Wednesday, December 31, 2008

Science News Sites

The question came up where to find accessible science news. Here are a few. Remember that some of these may be available via the Pratt's online services. Make sure to check with them or to ask a reference librarian about their databases.

New Scientist
Scientific American and Scientific American News

BBC Radio's In Our Time with Melvyn Bragg has very good background discussions that can be downloaded as MP3s

Take a look/listen to the other Science programs there
A bit more sensational at times are:
BBC World Service Science
New York Times Science
Perhaps the most respected, though not so accessible both in terms of the
publication and because of its cost, is Nature

Sunday, December 14, 2008

DNA pioneer's own genes raise questions about the meaning of race

Commentary from By Arthur Caplan, Ph.D. contributor
updated 8:36 a.m. ET, Fri., Dec. 14, 2007
"An Iceland-based genomics company, deCODE genetics, conducted an analysis of Watson's DNA, which Watson had allowed to be placed on the Internet, and found that 16 percent of his genes are likely to have come from a black ancestor.....
Indeed, the racial outing of Watson was quite a surprise — most likely to the 79-year-old Nobel-prize winner. This past October he was forced to cancel a tour promoting his new book in England after opining in a British newspaper that he felt “inherently gloomy about the prospects for Africa” because “all our social policies are based on the fact that their intelligence is the same as ours — whereas all the testing says not really.” Jim’s fretting left him without a job at home — he retired from his job as chancellor at the Cold Spring Harbor Laboratory in New York — and no longer especially welcome on the speaking circuit anywhere serious. Finding out one has black genes seems especially inconvenient for somebody proclaiming blacks to be genetically inferior."

Sunday, November 9, 2008

EU regulations to protect Great Apes

Tom Feilden reports on the EU providing protection for primates in medical experimentation and for banning experiments on the great apes all together. "Underpinning the draft directive is the principle of the 3R's -

reducing the number of animals to a minimum, refining experiments to alleviate suffering, and replacing animals with alternatives wherever possible.
It's an approach that has been pioneered here in the UK, and some are already referring to the plan as a Europe-wide adoption of "the British model"."

Listen here:

Tom Feilden reports

The proposals seem fairly consistent with those proposed by Darwin.

Fake photos --- the old fashion way

It was a staple of the regimes of the Cold War to doctor photographs.

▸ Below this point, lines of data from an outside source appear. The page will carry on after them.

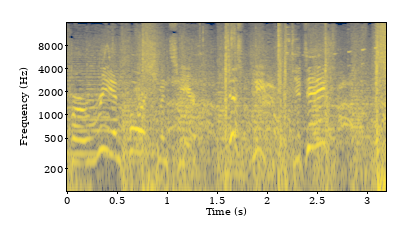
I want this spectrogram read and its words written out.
Backup or reinforcements here. Just people, you dig?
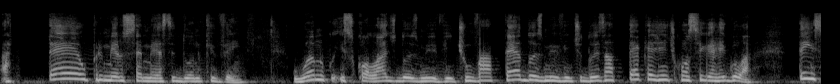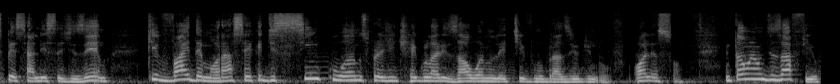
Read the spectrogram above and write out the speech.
até o primeiro semestre do ano que vem. O ano escolar de 2021 vai até 2022, até que a gente consiga regular. Tem especialistas dizendo que vai demorar cerca de cinco anos para a gente regularizar o ano letivo no Brasil de novo. Olha só. Então é um desafio.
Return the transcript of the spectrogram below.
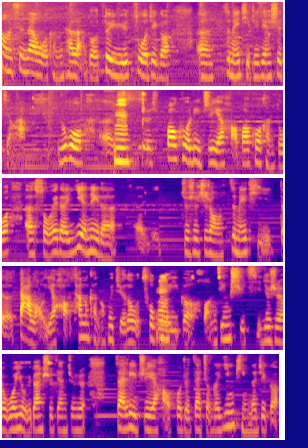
现在我可能太懒惰。对于做这个，嗯，自媒体这件事情哈，如果呃，就是包括荔枝也好，包括很多呃所谓的业内的呃，就是这种自媒体的大佬也好，他们可能会觉得我错过了一个黄金时期。就是我有一段时间就是在荔枝也好，或者在整个音频的这个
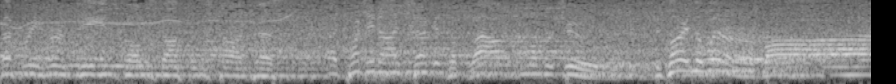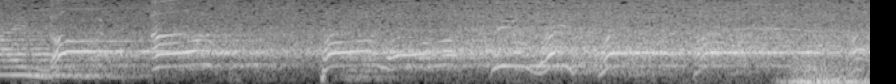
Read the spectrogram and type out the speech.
referee Herb Deans called a stop to this contest at 29 seconds of round number two, declaring the winner by knockout, Paulo the Erasement All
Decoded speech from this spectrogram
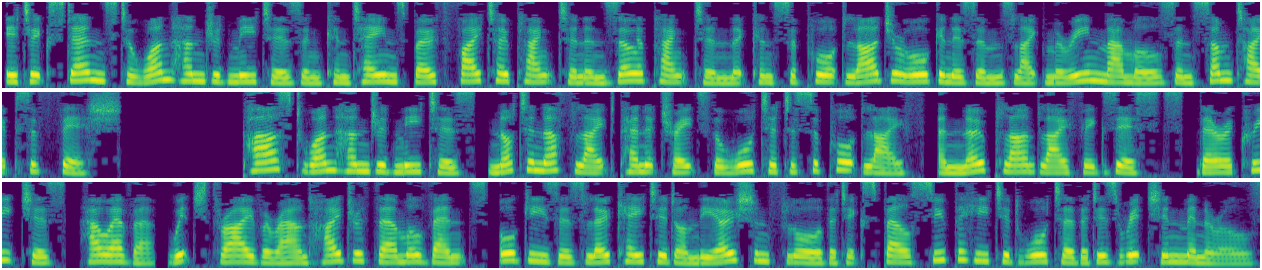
It extends to 100 meters and contains both phytoplankton and zooplankton that can support larger organisms like marine mammals and some types of fish. Past 100 meters, not enough light penetrates the water to support life, and no plant life exists. There are creatures, however, which thrive around hydrothermal vents, or geysers located on the ocean floor that expel superheated water that is rich in minerals.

Winston's job at the Ministry in 1984 was rewriting history using such photographs. There is a good, though out of print, work by David King The Commissar Vanishes, which details Stalinist photo techniques.

See the online exhibit at the Newseum

Now the BBC has reported similar manipulations of recent photos of North Korean leader Kim Jong-il in their story: 'Fake photo' revives Kim rumours

Sunday, April 6, 2008

The Brian Lehrer Show on 2003 US Torture Memo

How High Up?

Philippe Sands, international lawyer, professor of law at University College London and author of Torture Team: Rumsfeld's Memo and the Betrayal of American Values, discusses his Vanity Fair article on the Bush Administration and torture and whether any individuals might be in legal jeopardy.

Link to a 2003 memo from the Department of Justice saying torture of foreign nationals is lawful (pdf)

Saturday, February 23, 2008

Online Exhibition of Ernst Haeckel's Art Forms in Nature

Check out this site, especially the bio and the plates available here:
Online Exhibition of Ernst Haeckel's Art Forms in Nature

Haeckel's illustration of the developing embryos are still standard in many text books, though the accuracy of some of the features has been called into question. Next to Huxley, Haeckel was Darwin's most important popularizer, though Haeckel's views would have been more aligned in general with Spencer than Darwin. Haeckel's Monists had connections with the German Thule Society, which will be mentioned later in the readings.

His illustrations are discussed in the evolution debate that we will be reviewing as well.